(2) Whenever the legislative reference bureau determines that the text of a proposal passed by the legislature cannot be properly enrolled because of unreconciled conflicts in adopted amendments, the bureau shall report the problem to the committee on organization of the house in which the proposal originated. If the committee on organization concurs with that determination, the committee shall introduce a joint resolution recalling the proposal for further legislative action and the bureau may not enroll the proposal until the legislature acts on the joint resolution recalling the proposal.
REPRODUCTION OF PROPOSALS
62. Number of copies.
The joint committee on legislative organization may determine the number of copies of each proposal and amendments thereto to be reproduced on a routine basis unless otherwise provided by joint resolution.

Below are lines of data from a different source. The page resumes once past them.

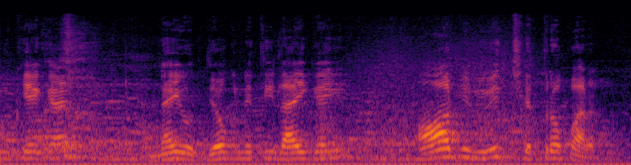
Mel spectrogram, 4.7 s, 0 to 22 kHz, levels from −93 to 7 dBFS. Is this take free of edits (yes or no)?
yes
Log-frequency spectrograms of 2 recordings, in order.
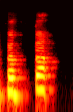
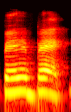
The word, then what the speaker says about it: bebek: namanya bebek gitu dan dibacanya bukan bobok tapi bebek gitu dan tidak ada perbedaan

(2) Additional copies of a legislative proposal may be procured by the house in which the proposal originated, as provided in the rules of the house or upon authorization by the committee on organization or chief clerk of that house.
63. Reproduction of engrossed proposals and amendments.
Upon the finding by the chief clerk of either house that a proposal or major amendment thereto has been amended in the house of origin to a considerable degree, the chief clerk may instruct the legislative reference bureau to prepare and have reproduced an engrossed copy of the proposal or amendment. In preparing engrossed copy for a proposal the legislative reference bureau shall, if time permits, provide it with a revised analysis. Upon receipt from the legislative reference bureau of the engrossed copy, the chief clerk shall enter that fact in the history file for the proposal. Any subsequent amendments to a proposal ordered reproduced with all adopted amendments engrossed therein shall be drafted to the reproduced engrossed text.